:: ABOUT THIS TASK ::
In the entries below, find the line containing "The following is" and the line containing "Using this spectrogram, write". Copy those two lines and everything between them exactly, without the pictures.

:: GIVEN RECORDS ::
::::::::::

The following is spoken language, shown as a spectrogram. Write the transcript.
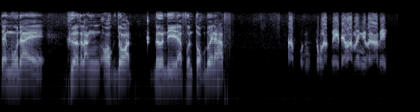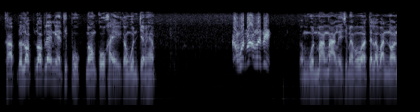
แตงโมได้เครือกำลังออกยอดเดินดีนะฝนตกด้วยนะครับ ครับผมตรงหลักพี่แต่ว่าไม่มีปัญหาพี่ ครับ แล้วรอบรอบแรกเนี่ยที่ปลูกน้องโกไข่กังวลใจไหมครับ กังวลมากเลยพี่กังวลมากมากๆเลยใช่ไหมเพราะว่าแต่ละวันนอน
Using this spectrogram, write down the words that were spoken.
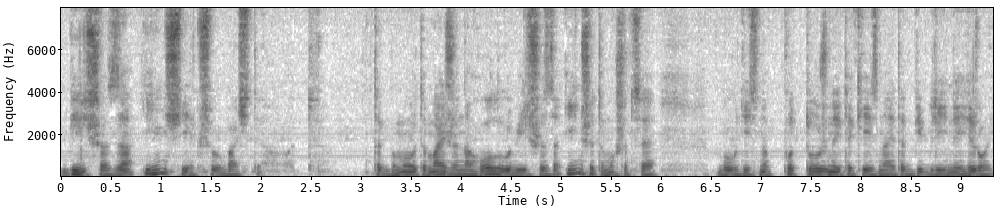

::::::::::

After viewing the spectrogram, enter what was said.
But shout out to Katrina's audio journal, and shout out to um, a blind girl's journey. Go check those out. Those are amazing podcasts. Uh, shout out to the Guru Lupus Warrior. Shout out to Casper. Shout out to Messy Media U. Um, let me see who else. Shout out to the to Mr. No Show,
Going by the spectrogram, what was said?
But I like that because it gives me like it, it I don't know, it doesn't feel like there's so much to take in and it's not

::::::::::

:: WRITTEN SOLUTION ::
The following is spoken language, shown as a spectrogram. Write the transcript.
แตงโมได้เครือกำลังออกยอดเดินดีนะฝนตกด้วยนะครับ ครับผมตรงหลักพี่แต่ว่าไม่มีปัญหาพี่ ครับ แล้วรอบรอบแรกเนี่ยที่ปลูกน้องโกไข่กังวลใจไหมครับ กังวลมากเลยพี่กังวลมากมากๆเลยใช่ไหมเพราะว่าแต่ละวันนอน
Using this spectrogram, write down the words that were spoken.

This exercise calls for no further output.